Plants of the Winter Solstice
Certain trees and plants were important to the celebration of the solstice both as symbols and as decorations:
- Evergreens were a symbol of immortality since they were the only trees to stay green when all the others lost their leaves.
- Yews represented the death of the old year and were a connection between this world and the next.
- Oak trees were revered for being long-lived. Even though they were not evergreen, they were symbols of eternal life and considered a source of protection, strength, and endurance. In Celtic tradition, the entire trunk of an oak tree was kept burning for 12 hours on the eve of the solstice. If the fire did not go out, it meant the household would be protected and have an abundant harvest and good health in the coming year. A piece of that log was saved and used to start next year’s fire because, as the old log was consumed by the flames, any problems from the old year were thought to go with it.
- Rosemary, an evergreen shrub in warm climates, was called the herb of the sun.
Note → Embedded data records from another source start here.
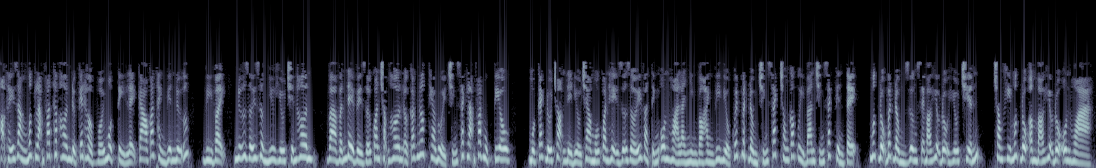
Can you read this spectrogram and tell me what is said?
Họ thấy rằng mức lạm phát thấp hơn được kết hợp với một tỷ lệ cao các thành viên nữ, vì vậy, nữ giới dường như hiếu chiến hơn, và vấn đề về giới quan trọng hơn ở các nước theo đuổi chính sách lạm phát mục tiêu. Một cách đối chọn để điều tra mối quan hệ giữa giới và tính ôn hòa là nhìn vào hành vi biểu quyết bất đồng chính sách trong các ủy ban chính sách tiền tệ, mức độ bất đồng dương sẽ báo hiệu độ hiếu chiến, trong khi mức độ âm báo hiệu độ ôn hòa.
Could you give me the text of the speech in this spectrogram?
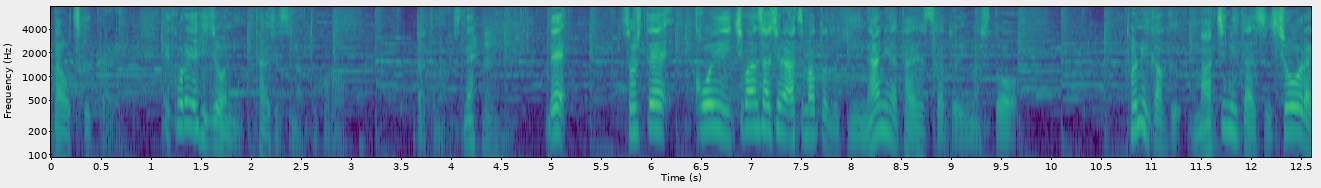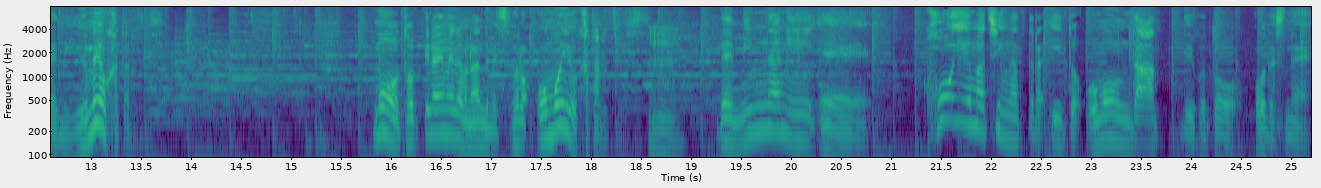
ー、場を作ってあげる。でこれが非常に大切なところだと思うんですね。うん、でそしてこういう一番最初に集まった時に何が大切かと言いますととにかく町に対する将来の夢を語るんです。もう突飛な夢でも何でもいいです。その思いを語るというです、うん、でみんなに、えー、こういう町になったらいいと思うんだっていうことをですね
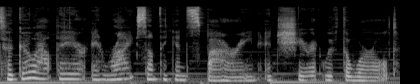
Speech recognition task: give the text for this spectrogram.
to go out there and write something inspiring and share it with the world.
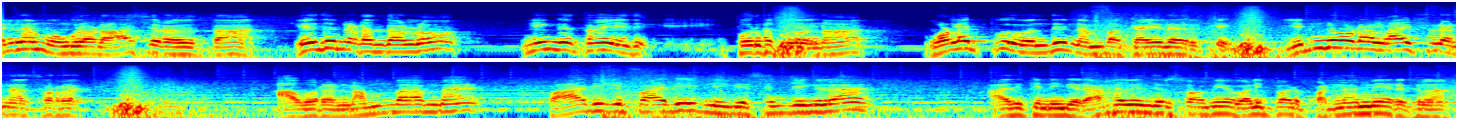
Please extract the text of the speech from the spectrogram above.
எல்லாம் உங்களோட ஆசீர்வாதம் தான். எது நடந்தாலும் நீங்கள் தான் இது பொறுப்புனா உழைப்பு வந்து நம்ம கையில் இருக்கு. என்னோட லைஃப்பில் நான் சொல்கிறேன் அவரை நம்பாமல் பாதிக்கு பாதி நீங்கள் செஞ்சீங்களா அதுக்கு நீங்கள் ராகவேந்திர சுவாமியை வழிபாடு பண்ணாமே இருக்கலாம்.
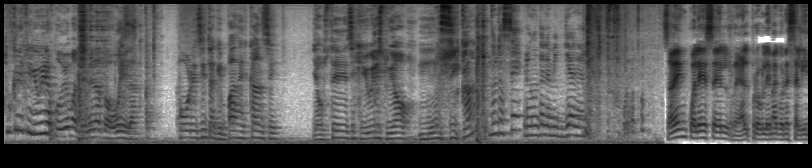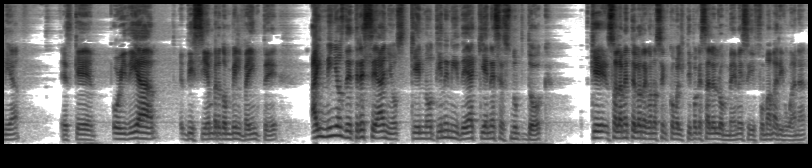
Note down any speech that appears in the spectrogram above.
¿Tú crees que yo hubiera podido mantener a tu abuela? Pobrecita, que en paz descanse. ¿Y a ustedes si es que yo hubiera estudiado música? No lo sé, pregúntale a Mick Jagger. ¿Saben cuál es el real problema con esa línea? Es que hoy día, diciembre 2020, hay niños de 13 años que no tienen idea quién es Snoop Dogg. Que solamente lo reconocen como el tipo que sale en los memes y fuma marihuana.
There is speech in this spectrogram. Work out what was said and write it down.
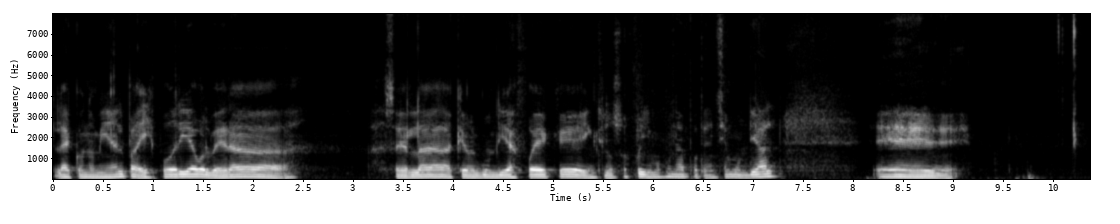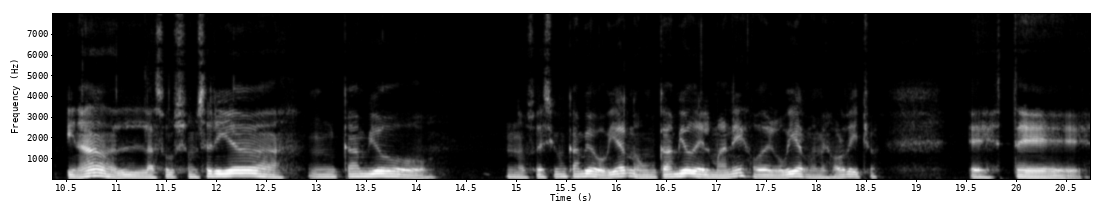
la economía del país podría volver a ser la que algún día fue que incluso fuimos una potencia mundial. Eh, y nada, la solución sería un cambio, no sé si un cambio de gobierno, un cambio del manejo del gobierno, mejor dicho. Este,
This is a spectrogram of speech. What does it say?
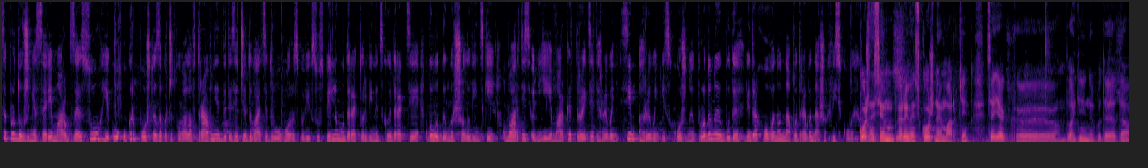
Це продовження серії марок ЗСУ, яку Укрпошта започаткувала в травні 2022-го, розповів Суспільному директор Вінницької дирекції Володимир Шаловінський. Вартість однієї марки 30 гривень. 7 гривень із кожної проданої буде відраховано на потреби наших військових. Кожні 7 гривень з кожної марки це як е, благодійний буде да,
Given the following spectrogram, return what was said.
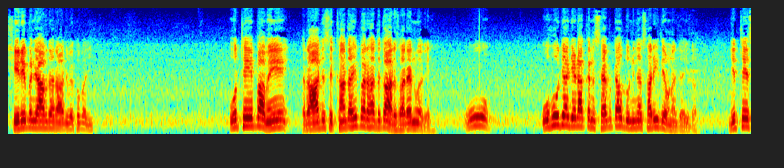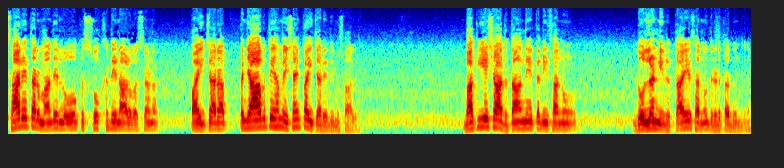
ਸ਼ੇਰੇ ਪੰਜਾਬ ਦਾ ਰਾਜ ਵੇਖੋ ਭਾਜੀ। ਉਥੇ ਭਾਵੇਂ ਰਾਜ ਸਿੱਖਾਂ ਦਾ ਹੀ, ਪਰ ਅਧਿਕਾਰ ਸਾਰਿਆਂ ਨੂੰ ਹੈਗੇ। ਉਹ, ਉਹੋ ਜਿਹਾ ਜਿਹੜਾ ਕਨਸੈਪਟ ਆ, ਉਹ ਦੁਨੀਆ ਸਾਰੀ ਤੇ ਆਉਣਾ ਚਾਹੀਦਾ। ਜਿੱਥੇ ਸਾਰੇ ਧਰਮਾਂ ਦੇ ਲੋਕ ਸੁੱਖ ਦੇ ਨਾਲ ਵਸਣ, ਭਾਈਚਾਰਾ, ਪੰਜਾਬ ਤੇ ਹਮੇਸ਼ਾ ਹੀ ਭਾਈਚਾਰੇ ਦੀ ਮਿਸਾਲ ਆ। ਬਾਕੀ ਇਹ ਸ਼ਹਾਦਤਾਂ ਨੇ ਕਦੀ ਸਾਨੂੰ ਡੋਲਣ ਨਹੀਂ ਦਿੱਤਾ, ਇਹ ਸਾਨੂੰ ਦ੍ਰਿੜਤਾ ਦਿੰਦੀਆਂ।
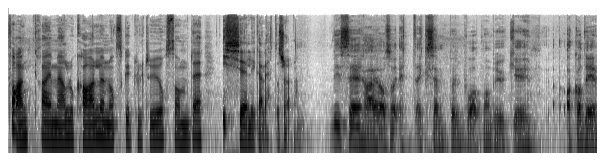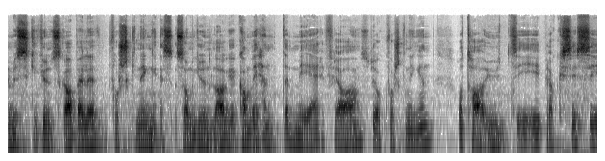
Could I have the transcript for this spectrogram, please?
forankra i mer lokale norske kultur, som det ikke er like lett å skjønne. Vi ser her altså et eksempel på at man bruker akademisk kunnskap eller forskning som grunnlag. Kan vi hente mer fra språkforskningen og ta ut i, i praksis i,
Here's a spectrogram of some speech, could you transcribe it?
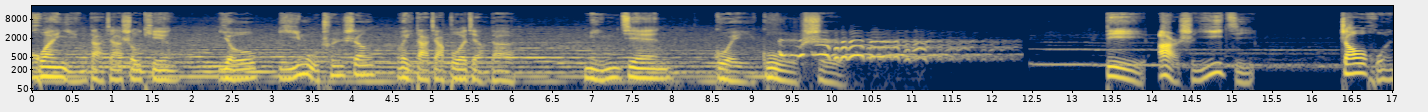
欢迎大家收听由一木春生为大家播讲的民间鬼故事第二十一集《招魂》。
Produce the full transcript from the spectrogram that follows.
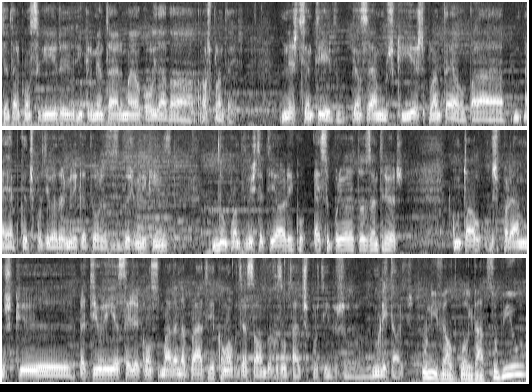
tentar conseguir incrementar maior qualidade aos plantéis. Neste sentido, pensamos que este plantel para a época desportiva 2014-2015, do ponto de vista teórico, é superior a todos os anteriores. Como tal, esperamos que a teoria seja consumada na prática com a obtenção de resultados esportivos meritórios. O nível de qualidade subiu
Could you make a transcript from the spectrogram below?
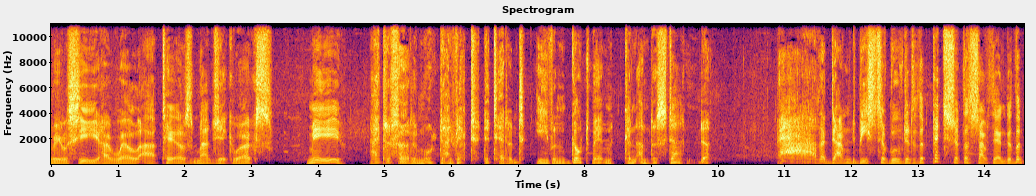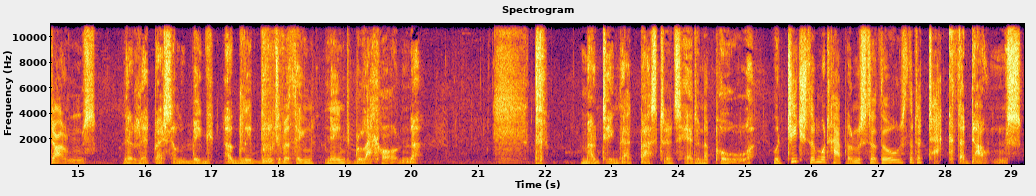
We'll see how well Artair's magic works. Me, I prefer a more direct deterrent even goatmen can understand. Ah, the damned beasts have moved into the pits at the south end of the Downs. They're led by some big, ugly brute of a thing named Blackhorn. Mounting that bastard's head on a pole would teach them what happens to those that attack the Downs.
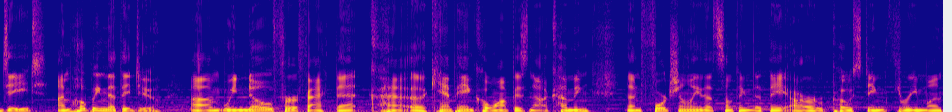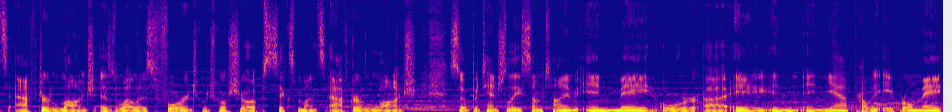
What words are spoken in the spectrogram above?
date. I'm hoping that they do um, we know for a fact that ca- uh, campaign co-op is not coming. Unfortunately, that's something that they are posting three months after launch, as well as Forge, which will show up six months after launch. So potentially sometime in May or uh, a, in in yeah probably April May,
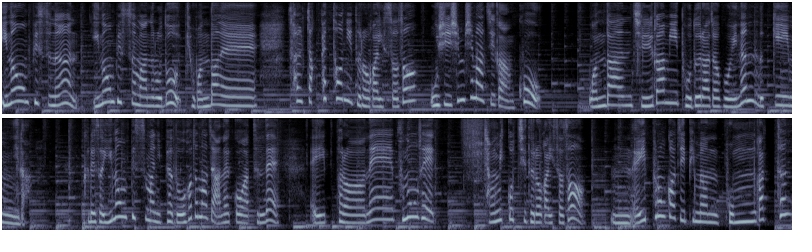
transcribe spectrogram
이너 원피스는 이너 원피스만으로도 이렇게 원단에 살짝 패턴이 들어가 있어서 옷이 심심하지가 않고 원단 질감이 도드라져 보이는 느낌입니다. 그래서 이너 원피스만 입혀도 허전하지 않을 것 같은데 에이프런에 분홍색 장미꽃이 들어가 있어서 음, 에이프런까지 입히면 봄 같은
- Birch trees symbolized new beginnings.
- Ivy symbolized marriage, faithfulness, and healing and was made into wreaths and garlands to decorate during the winter.
In Celtic tradition, one sacred place to be visited during the solstice time is an open area or hill that affords a view of the horizon in all directions. What better way to celebrate than to bundle up and climb to the top of the tallest hill? This is not a time to be hibernating; get outside and connect with the natural world in all its glorious seasons!
→ Learn more about the Winter Solstice.
Information from: Almanac.com